One of the things I was not supposed to do, as a reporter for a publication that does not espouse a particular political view, was publicize my own political views. While I am finishing up a series on religion in that area, I am still associated with that paper, but we are at a point in our nation’s history when I feel strongly that something has to be done. Please accept my apology if what I say here or on Facebook somehow negatively affects the credibility of the organization for which I worked. My views are not those of the publication.
As I have mentioned here before, the only major disagreement between the editor and me was when I spoke up for my right to sign a petition. When I asked my friend, a former reporter for The New York Times and The Huffington Post, about that right, he defended my editor. Not having any education in journalism, I did not know that, as a rule, journalists do not sign petitions or register with political parties, understanding that any expression of political leaning could immediately be used by an opponent to dismiss all of your work. (This stands, of course, unless you write for Fox News or Mother Jones, where you are assumed to have particular political views.)
My friend added that not declaring allegiance to any party frees him to consider all sides of every story he does, and he therefore has opinions that do not fit neatly into one platform or another.
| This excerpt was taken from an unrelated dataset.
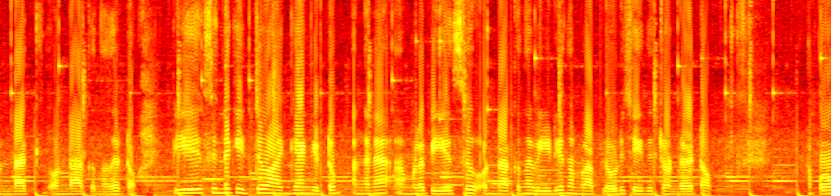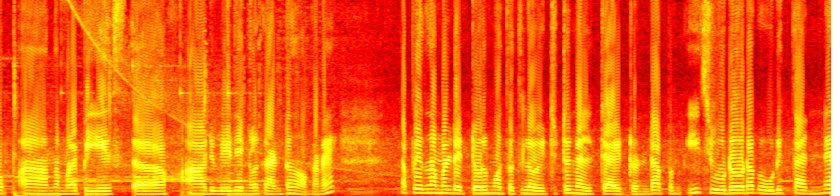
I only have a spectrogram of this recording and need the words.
ഉണ്ടാക്കി ഉണ്ടാക്കുന്നത് കേട്ടോ. പി എസിന്റെ കിറ്റ് വാങ്ങിക്കാൻ കിട്ടും. അങ്ങനെ നമ്മൾ പി എസ് ഉണ്ടാക്കുന്ന വീഡിയോ നമ്മൾ അപ്ലോഡ് ചെയ്തിട്ടുണ്ട് കേട്ടോ. അപ്പോൾ നമ്മളെ പി എസ് ആ ഒരു വീഡിയോ നിങ്ങൾ കണ്ടു നോക്കണേ. അപ്പോൾ ഇത് നമ്മൾ ഡെറ്റോൾ മൊത്തത്തിൽ ഒഴിച്ചിട്ട് മെൽറ്റ് ആയിട്ടുണ്ട്. അപ്പം ഈ ചൂടോടെ കൂടി തന്നെ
I see that as honorable and to be admired.
During what has been a painful separation from a job that I loved, which has been compounded by the absence of any chance to say goodbye to the people I worked with every week for over a year, a positive result has been a feeling of relative freedom to say “publicly” what I think, which will grow once I have finished the stories I’m writing and completely stopped working there. (I say “publicly” because it’s not really so public; I don’t believe this blog is searchable or contains my name, and the only people who would ever read it are a number that can be counted on one or two hands of close friends and family, and possibly coworkers at the paper who might be afraid that Fox-on-Hudson will find out about me! For the latter, please rest assured that I have not become FB friends with any who would want to alert the opposing faction.)
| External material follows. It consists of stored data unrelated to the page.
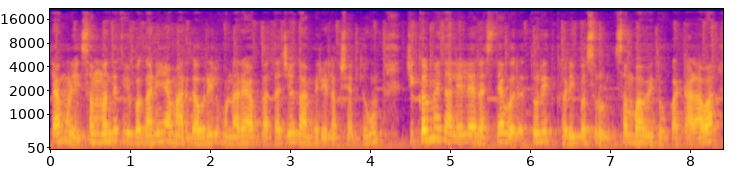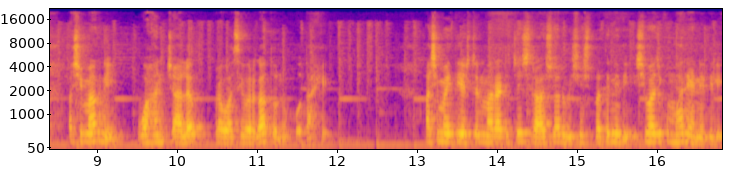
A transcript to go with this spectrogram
त्यामुळे संबंधित विभागाने या मार्गावरील होणाऱ्या अपघाताचे गांभीर्य लक्षात घेऊन चिखलमय झालेल्या रस्त्यावर त्वरित खडी पसरून संभाव्य धोका टाळावा अशी मागणी वाहन चालक प्रवासी वर्गातून होत आहे. अशी माहिती एस मराठीचे श्रावशहर विशेष प्रतिनिधी शिवाजी कुंभार यांनी दिली.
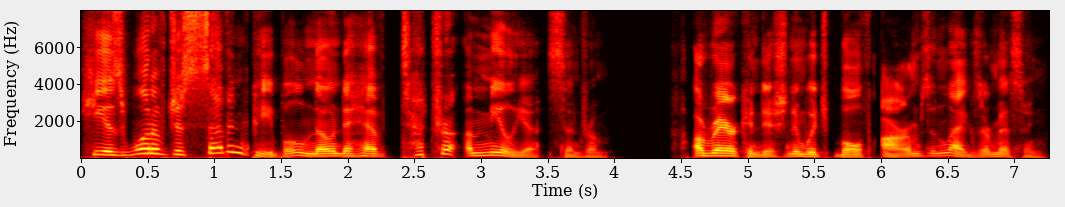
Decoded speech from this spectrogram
He is one of just seven people known to have tetra amelia syndrome, a rare condition in which both arms and legs are missing.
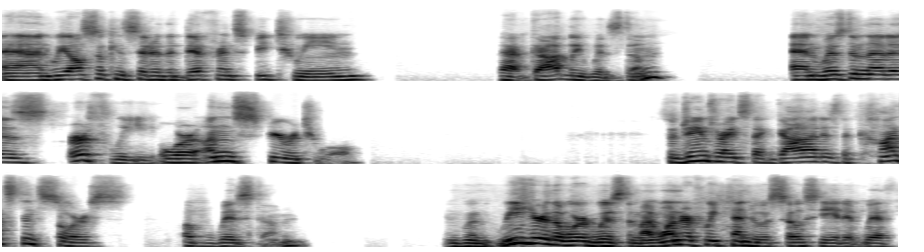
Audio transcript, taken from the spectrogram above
And we also consider the difference between that godly wisdom and wisdom that is earthly or unspiritual. So James writes that God is the constant source of wisdom. And when we hear the word wisdom, I wonder if we tend to associate it with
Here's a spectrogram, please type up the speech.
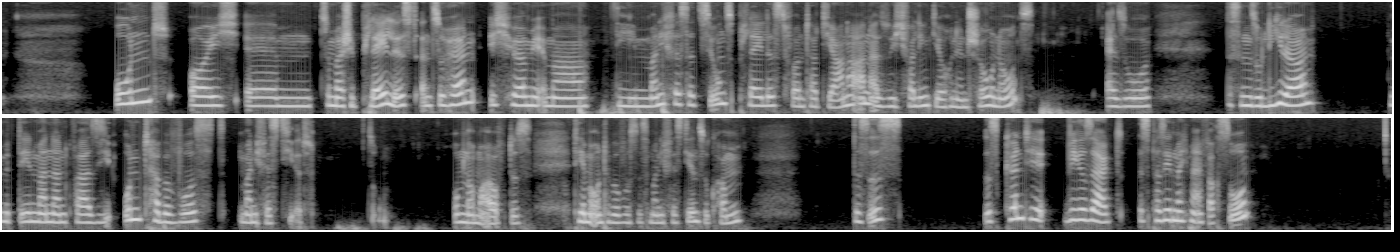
und euch ähm, zum Beispiel Playlists anzuhören. Ich höre mir immer die Manifestations-Playlist von Tatjana an. Also ich verlinke die auch in den Show Notes. Also das sind so Lieder, mit denen man dann quasi unterbewusst manifestiert. So, um nochmal auf das Thema unterbewusstes Manifestieren zu kommen. Das ist, das könnt ihr, wie gesagt, es passiert manchmal einfach so.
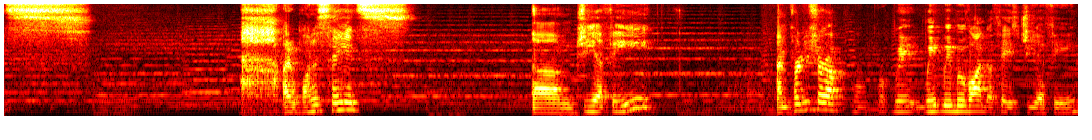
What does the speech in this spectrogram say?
It's. I want to say it's um, GFE. I'm pretty sure we, we we move on to face E. GFE.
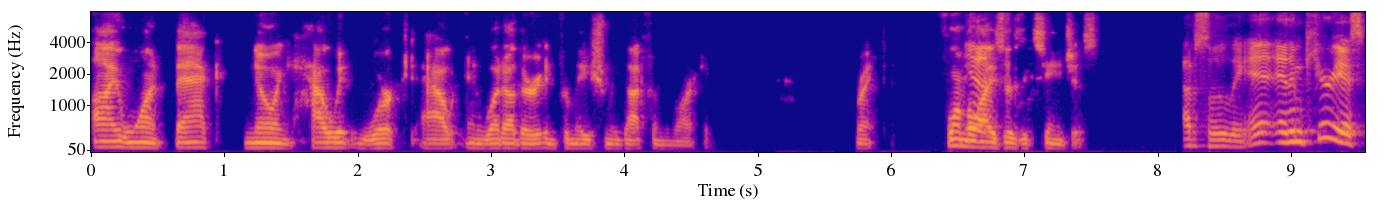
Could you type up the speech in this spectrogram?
I want back knowing how it worked out and what other information we got from the market. Right. Formalize yeah. those exchanges. Absolutely. And, and, I'm curious,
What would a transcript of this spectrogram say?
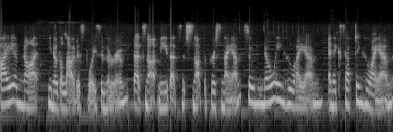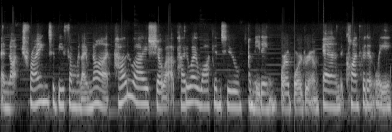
I am not, you know, the loudest voice in the room. That's not me. That's just not the person I am. So knowing who I am and accepting who I am and not trying to be someone I'm not, how do I show up? How do I walk into a meeting or a boardroom and confidently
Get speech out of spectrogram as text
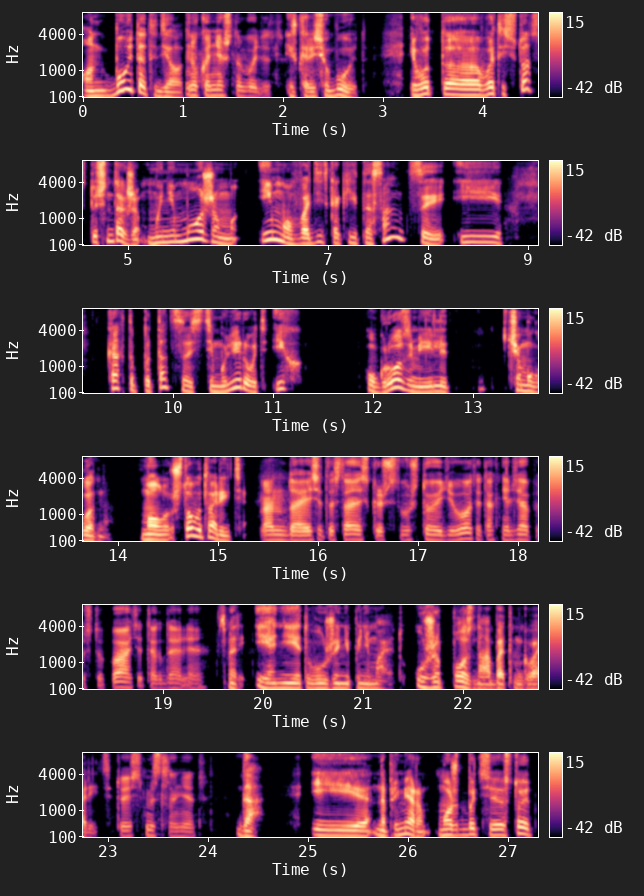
он будет это делать? Ну, конечно, будет. И, скорее всего, будет. И вот э, в этой ситуации точно так же. Мы не можем им вводить какие-то санкции и как-то пытаться стимулировать их угрозами или чем угодно. Мол, что вы творите? А ну да, если ты встанешь и скажешь, вы что, идиоты, так нельзя поступать и так далее. Смотри, и они этого уже не понимают. Уже поздно об этом говорить. То есть смысла нет. Да. И, например, может быть, э, стоит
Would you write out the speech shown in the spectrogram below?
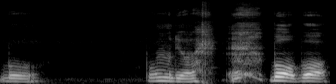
Bu. Bu mu diyorlar? bu bu.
So now that we’ve clarified that I’m preaching to the choir, let me just say how dismayed I am at the verdict in the Trayvon Martin case. I don’t just mean dismayed — I mean saddened, angry, despairing. I am thinking epic proportions of mass national trauma. In this one court decision, everything that is wrong with race relations and attitudes toward gun ownership and violence in this country are put on display for all to see plainly. While people who like the verdict argue that it had nothing to do with race, those of us who see that it had everything to do with race feel at a loss about what to do about it, now that the laws have protected the killer. While people who think Zimmerman was innocent of any wrongdoing continue to believe justice is being upheld in this country and that they are safer because of the system, those of us who think Trayvon Martin was killed unjustly continue to grieve.
I go on Facebook and repost everything I read about the acquittal that I think best explains why people should still be thinking about it and trying to do something about it. I even go and write comments at the original sites.
American Federation of Teachers’ statement (“The disposition of this case is the antithesis of what we teach our children in school—that the law protects innocent victims and that no one has the right to take the law into his or her own hands. Everyone’s child matters.”)
Moms Demand Action For Gun Sense in America says we are all Trayvon Martin’s mother (“Stand Your Ground laws, which give everyday citizens more leeway to shoot than the U.S. military gives to our soldiers in war zones, endanger our children, families and communities.”)
I realized this morning that I am almost obsessed with it, while others are still going about their daily lives as if things were normal. I have signed petitions calling on the feds to take up the case, but it doesn’t seem like enough. What else can we do??
There was a time in high school that I felt the hopelessness and sadness that comes close to what I’m feeling right now. There was a presentation about going to college, including how to get financial aid, and one white boy got up and said he couldn’t get any scholarships because they’re only for minorities. This being in Arizona, there were only a couple of African American students in the crowd, and one of them spoke up angrily. An argument ensued, wherein it became obvious to me that most of other students thought the black girl was just being hysterical and/or hateful. I cried, and all I could think was akin to, why can’t we just all get along? Only now I know why we can’t just all get along: Some of the people in this country see the atrocities that are still committed against black people on a daily basis, let alone the lack of atonement for the atrocities of the past, while other people in this country don’t see them at all.
I don’t mean to sound melodramatic, but I think that verdict really is affecting many people in an incredibly hurtful way, and whether or not you agree with the decision, you have to understand that healing is desperately needed, because the hurt is real.
Solace, however, did come in the form of posts on a tumblr site from people all over the country and even the world, where it is evident that more and more people are aware of the existence of white privilege and know that justice has not been served: We Are Not Trayvon Martin. That, at least, can be a source of some hope.
Now back to the job search … and much-needed, if profane, comic relief about “jobs” from that potty mouth, Louis C.K.